Her music has an edge and raw emotion that entices you to hear more. She plays a hollow body guitar, and her soprano tones resonate the room in a very dynamic way. She hits high notes with power, intensity, and longevity. Her songs build to a strong climax. Her sound has an illusive sense of nocturne, a bit dreamy with an airy feel.
Rae has women musician mentors in the Fort Collins community, like Mer Sal of the Symbols, and Nancy Just who help her hone her craft and motivate her. She is really focused on being a heartfelt musician. Rae values music as a business and thinks you don’t have to be a superstar to be a successful musician. She took The Online Musician teaching course, to expand her musical business service offerings.
Listen to the full interview here:
Every day that Rae plays music is a miracle. Music has always been a part of Rae McAlister. She was born and raised in a musical family. Her musical makeup consists of jazz, folk, and classical training. The thing about Rae is, she has the diagnosis of Myotonia Congenita, Thompson’s disease, and Ehler’s-Danlos. Several years ago her body was immobile leaving her in a wheelchair. Music was an impossible dream.
Rae’s muscles started detaching, seizing and pulling joints out of place, and she could not walk or perform her daily, routine task. She had to quit working or care-taking her family. She was bedridden, and her life took an unexpected turn. The diagnosis was a blessing because it finally meant doctors could start treating her illness. It was at that time she decided to embrace her creativity and devote her life to her passions.
Also, McAlister has an art business Rae’s-Transfiguration-Furnishings for her furniture, visual arts, and photography.She recently applied to be a visual artist for pianos about town. When she was struggling with her mobility Rae would make it a point to get dressed and go into Old Town Fort Collins to sit and play the piano. She contributes the very thing to healing. She noticed others doing the same thing in the community. Older people would flock to town just to play their favorite songs on the piano. It may be their one outing or the one social interaction of the day. As an homage to this, she would like to contribute her inspired design to the program.
Rae has never let her diagnosis get in the way of her creativity. If anything, she uses it to fuel her passion and achieve what some may say is UN-achievable. She cannot push her physical boundaries every day, but she always dreams and creates. Her positive nature shines through her pain. For that, the world can indulge in her art and her music.
The Ugly Architect is debuting a new sound in Fort Collins. If you read this blog on a regular basis, this is part two of the Ugly Architect interview. As they get to know each other better, they are developing a sound unparalleled to any other. They are connecting and collaborating as they establish strong music relationships.
The concept of the Ugly Architect is not a new one:
“I started this project in 2015. It has kind of had a rotating cast of people.” ~William Knudsen
Yet the arrangement of the members is what is newsworthy.
To get a glimpse of the music they are creating, they performed in the Merchant Room for a live recording of this podcast.

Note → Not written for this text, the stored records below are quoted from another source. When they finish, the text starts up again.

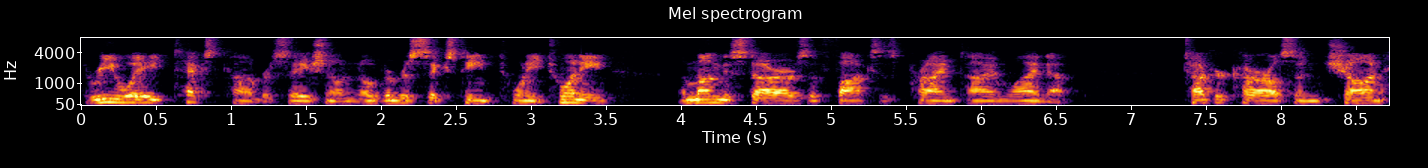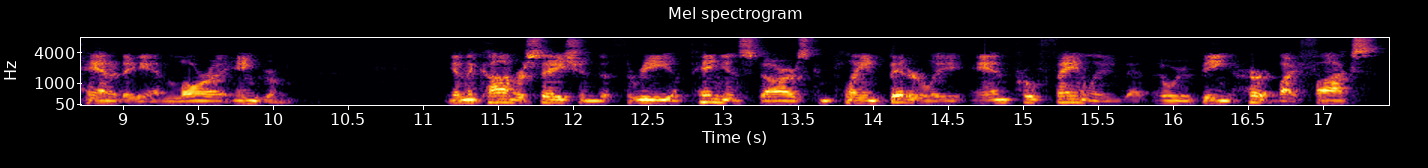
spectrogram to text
three way text conversation on November 16, 2020, among the stars of Fox's primetime lineup Tucker Carlson, Sean Hannity, and Laura Ingraham. In the conversation, the three opinion stars complained bitterly and profanely that they were being hurt by Fox,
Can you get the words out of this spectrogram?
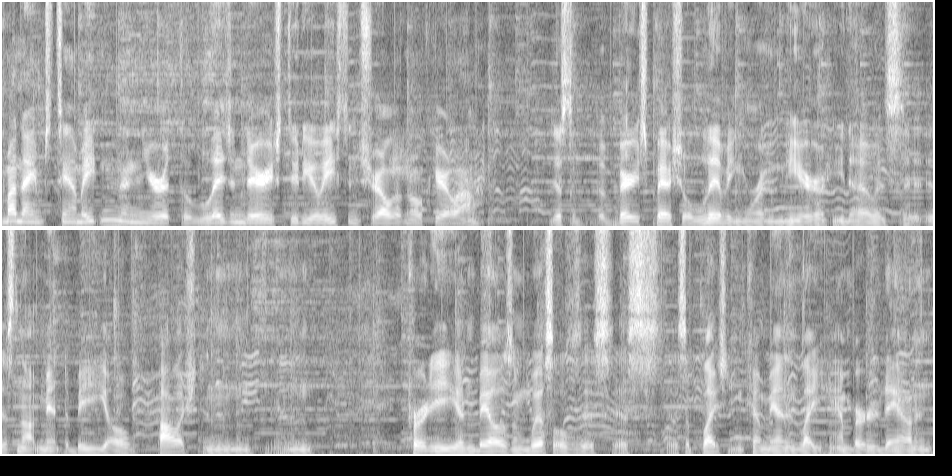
My name's Tim Eaton, and you're at the legendary Studio East in Charlotte, North Carolina. Just a, a, very special living room here. You know, it's it's not meant to be all polished and, and pretty and bells and whistles. It's, it's, it's a place you can come in and lay hamburger down and,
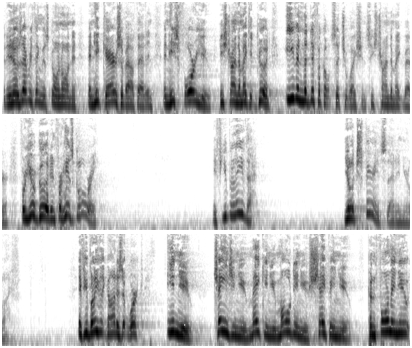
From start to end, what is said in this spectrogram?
but he knows everything that's going on, and, and he cares about that, and, and he's for you. He's trying to make it good. Even the difficult situations, he's trying to make better. For your good and for his glory. If you believe that, you'll experience that in your life. If you believe that God is at work in you, changing you, making you, molding you, shaping you, conforming you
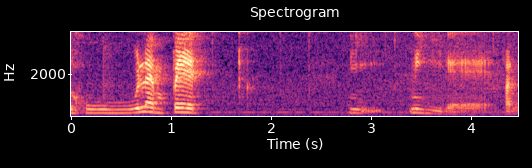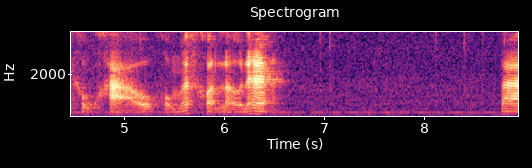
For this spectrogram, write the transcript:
โอ้โหแหลมเป็ด นี่นี่แหละฟันขาวๆของมาสคอตเรานะฮะ ตา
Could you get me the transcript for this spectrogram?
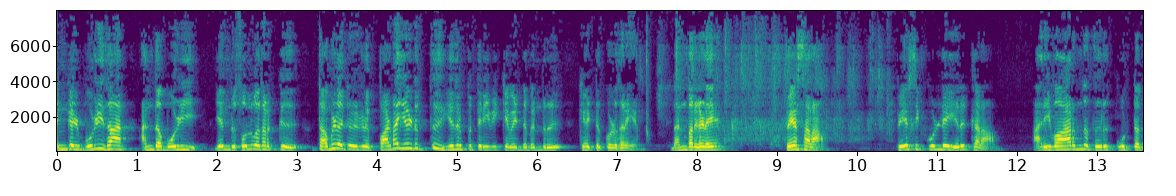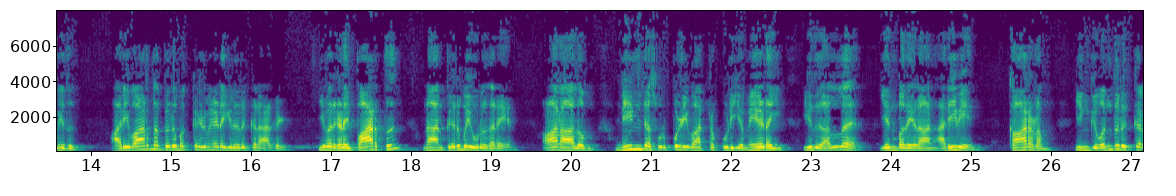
எங்கள் மொழிதான் அந்த மொழி என்று சொல்வதற்கு தமிழர்கள் படையெடுத்து எதிர்ப்பு தெரிவிக்க வேண்டும் என்று கேட்டுக்கொள்கிறேன். நண்பர்களே பேசலாம். பேசிக்கொண்டே இருக்கலாம். அறிவார்ந்த திருக்கூட்டம் இது. அறிவார்ந்த பெருமக்கள் மேடையில் இருக்கிறார்கள். இவர்களை பார்த்து நான் பெருமை உறுகிறேன். ஆனாலும் நீண்ட சொற்பொழிவாற்றக்கூடிய மேடை இது அல்ல என்பதை நான் அறிவேன். காரணம் இங்கு வந்திருக்கிற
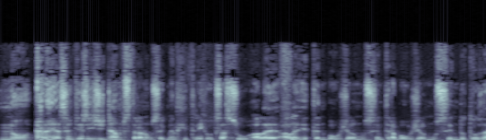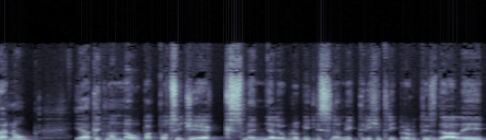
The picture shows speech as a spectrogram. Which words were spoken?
No, já jsem ti říct, že dám stranou segment chytrých ocasů, ale, ale hm. i ten bohužel musím, teda bohužel, musím do toho zahrnout. Já teď mám naopak pocit, že jak jsme měli období, kdy se nám některé chytré produkty zdály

Fort Collins is home to a thriving music ecosystem. Music is quickly becoming an anchor in the community. There is no one Fort Collins sound, however. The city has a diverse artist base that is fluid. It seems to have an evolutionary spirit.
The Architects are perfecting their new sound. They are building the frameworks within the Fort Collins Creative Community.